Abstract 2989: Risk of Stroke After Acute Coronary Syndromes In The MIRACL Study Related to Baseline Inflammatory Markers
Objective: Risk factors for subsequent stroke in patients with acute coronary syndromes (ACS) remain poorly defined. This study tested the hypothesis that inflammation relates to the risk of stroke in patients with ACS, and that statin therapy can mitigate this link. Thus, we assessed the relationship between plasma concentrations of C-reactive protein (CRP), serum amyloid A (SAA), and interleukin-6 (IL6) and the risk of stroke over 16 weeks in patients presenting with ACS.
Methods: Inflammatory markers were measured in 2925 of 3086 (95%) subjects in the MIRACL study - a randomized trial of atorvastatin 80mg/d or placebo in subjects presenting with unstable angina or non-Q-wave myocardial infarction (MI). The risk of fatal and non-fatal stroke over 16 weeks was assessed by survival analysis and hazard ratios (HR) per unit increase in log(marker), and by tertiles of each marker by treatment allocation (using the lowest tertile in the atorvastatin group as the reference category).
Results: Fatal and non-fatal stroke occurred in 30 subjects.

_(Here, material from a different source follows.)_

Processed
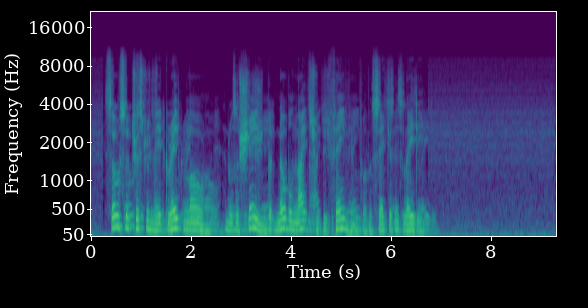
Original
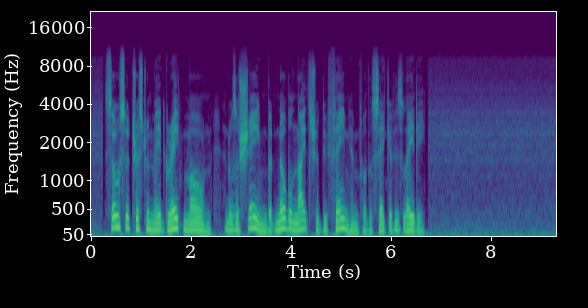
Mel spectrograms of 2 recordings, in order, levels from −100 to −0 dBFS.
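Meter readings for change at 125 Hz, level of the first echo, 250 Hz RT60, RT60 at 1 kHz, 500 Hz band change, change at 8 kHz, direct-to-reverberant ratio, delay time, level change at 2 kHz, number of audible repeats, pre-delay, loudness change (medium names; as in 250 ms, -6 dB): -3.0 dB, -14.0 dB, no reverb, no reverb, -3.0 dB, -2.5 dB, no reverb, 49 ms, -2.5 dB, 3, no reverb, -3.0 dB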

The risk of stroke during the 16 weeks after presentation was related to baseline CRP (HR = 1.58, p = 0.03), and to a lesser extent SAA (HR = 1.40, p = 0.06), but not IL6 (HR = 1.29, p = 0.16). These relationships were most evident in the placebo group (HRs: CRP = 1.84, p = 0.15, SAA = 1.77, p = 0.01, IL6 = 1.53, p = 0.06) and absent in the atorvastatin group (HRs: CRP = 1.14, p = 0.7, SAA = 0.83, p = 0.6, IL6 = 0.93, p = 0.8), although the power to find interaction effects was low (p-value for interaction effect: treatment-by-CRP = 0.4, treatment-by-SAA = 0.1, treatment-by-IL6 = 0.3). Analysis by tertiles of markers showed larger HRs for the highest tertile of markers in the placebo versus atorvastatin groups (HRs for CRP = 5.44 vs 1.51, SAA = 3.61 vs 0.58, IL6 = 3.33 vs 0.22).

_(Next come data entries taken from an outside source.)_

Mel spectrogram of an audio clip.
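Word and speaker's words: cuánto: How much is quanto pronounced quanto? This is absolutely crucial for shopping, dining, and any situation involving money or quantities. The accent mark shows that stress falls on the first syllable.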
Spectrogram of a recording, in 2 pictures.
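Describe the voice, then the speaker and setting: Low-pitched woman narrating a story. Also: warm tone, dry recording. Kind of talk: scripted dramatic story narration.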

Conclusions: Baseline inflammatory markers were related to fatal and non-fatal stroke in the 16 weeks after an acute coronary syndrome in the MIRACL study. These results suggest that inflammation contributes to the occurrence of stroke shortly after acute coronary syndromes. Atorvastatin attenuated the risk of stroke associated with high levels of baseline markers, providing evidence that links the anti-inflammatory effects of statins to stroke prevention after ACS.